A recon shirt is a jungle fatigue jacket with the bottom pockets removed and sewn on the sleeves. This made the blouse easier to tuck in. The bottom pockets are useless when web gear is worn, and recon men can't get enough pockets. You keep as much on your person as possible. His was a lucky recon shirt, he explained. The Yards put some magic on it. We all had lucky something-or-others. Mix had a lucky recon shirt.

Mix's team was on stand down--no missions for the foreseeable future, a time to train, heal, replace lost men. RT Montana, my team, was on our way to Long Thanh for a week of training in preparation for a POW snatch mission. The mission was to launch from there, and we were due to leave that day--no time for a recon shirt, or a Yard magic potion. Mix insisted I take his.

That's one thing you don't do--take a guy's lucky something-or-other. You don't hide it, mess with it, steal it, or borrow it. The luck is his, anyway. If he hadn't told me it was his lucky thing, I'd have accepted the shirt without much thought. Borrowing from Mix was an old habit. My credit was good with him. He was relentless about my taking his shirt. The mission we drew was a tough one. I'd be going on it with no recon shirt, and a good recon shirt was something you had to have, he repeated. I took the shirt.

I was wearing that recon shirt when I met Frank Celano at Long Thanh, when I suddenly felt the need to take a nap. Our POW mission was a dry hole. We got hauled out and returned to Kontum. I was not looking forward to my return. I'd have to tell Mix about Frank. He'd be happy that the luck in his shirt saved one friend. Mix would look on the bright side, and he'd find the luck working on his behalf.
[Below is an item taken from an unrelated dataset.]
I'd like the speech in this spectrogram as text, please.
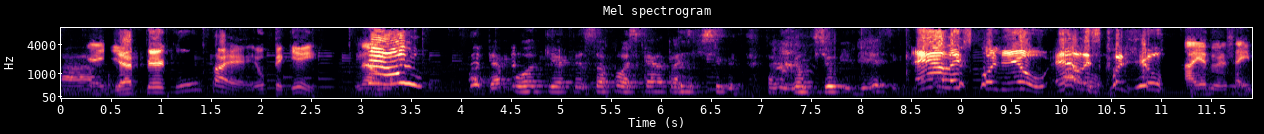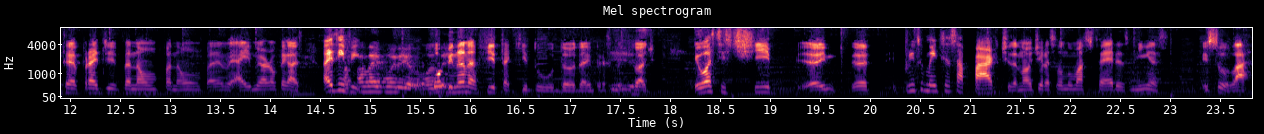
Ah, e a pergunta é, eu peguei? Não! não! Até porque a pessoa, pô, esse cara traz um filme, pra ver um filme desse. Cara. Ela escolheu! Ela escolheu! Aí é duro, isso aí então é pra, pra não. Pra não pra, aí é melhor não pegar isso. Mas enfim, fala aí, Murilo, combinando a fita aqui do, do da impressão do episódio, eu assisti é, é, principalmente essa parte da inauguração de umas férias minhas, isso lá,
I went in search of Mix with his cleaned shirt in hand. My first query left me cold. Mix took a B-40 rocket in the chest. The team had to leave his body. Mix was an MIA, but absolutely dead.
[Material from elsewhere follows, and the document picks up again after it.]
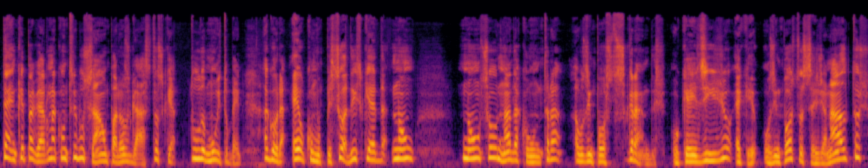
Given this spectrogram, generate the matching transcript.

Here's what happened:

His team had to pull reaction duty because there were no operational teams that weren't already deployed. Normally, the reaction team, like the fire department, just hangs out at the ready. The NVA shot down a fast mover (a jet) over southern Laos where Cambodia, Laos, and Vietnam come together. The area was always hot. They went in to look for the pilot and ran into bad guys right away. A brief, intense firefight broke out between the team and a very large NVA unit that was maneuvering to encircle them.

Mix was hit in the chest by a shoulder-fired B-40 rocket. Some said the rocket hit him in the chest, others said it hit right in front of him while he laid prone on the ground. In either case, his chest was a mess and he was unresponsive. His team leader took one look and knew he was dead. Every Yard that saw him said likewise. Mix was too big to carry and staying would doom the entire team. Since he was the only loss, the team leader made the decision to leave his body and try to get the team out.
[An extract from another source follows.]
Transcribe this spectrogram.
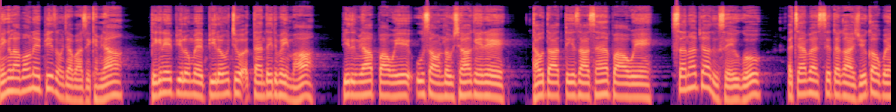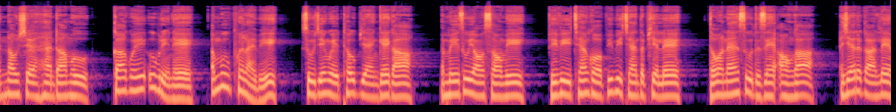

Ordinarily, a team leader that leaves a man is ostracized, even if he saves lives doing so. I don't think anyone faulted him under those circumstances. He got his team out under extremely difficult conditions, and leaving Mixter made that possible. Mix would have made them go if he were conscious. I know he would. He couldn't, because he was dead.

He was dead because an NVA soldier fired a B-40 rocket at him. You couldn't convince me of that until recently. He died because I had his lucky recon shirt. I survived the war because I stole it from his family.

The proper thing for me to do at that time was to turn in his shirt so that it could be returned to his family with his other personal effects. I let the picture of Frank's girl go, and regretted doing so. I kept the shirt. The shirt was, indeed, lucky.

When I stood before Mixter's name on The Wall, we talked about the shirt. No, I didn't talk out loud. People would think I was nuts, but we talked. He laughed when I apologized for taking his lucky shirt. He said he had three of them, and that all that bullshit about being lucky was for my benefit. I told him I kept it when I should have turned it in for shipment home to his family. He said they didn't send any field uniforms home. I told him I wore that shirt for years after the war. I wore it until the material would not hold together. He thought that was pretty funny.

I don't care what that dumb shit Mixter says; that was a lucky shirt.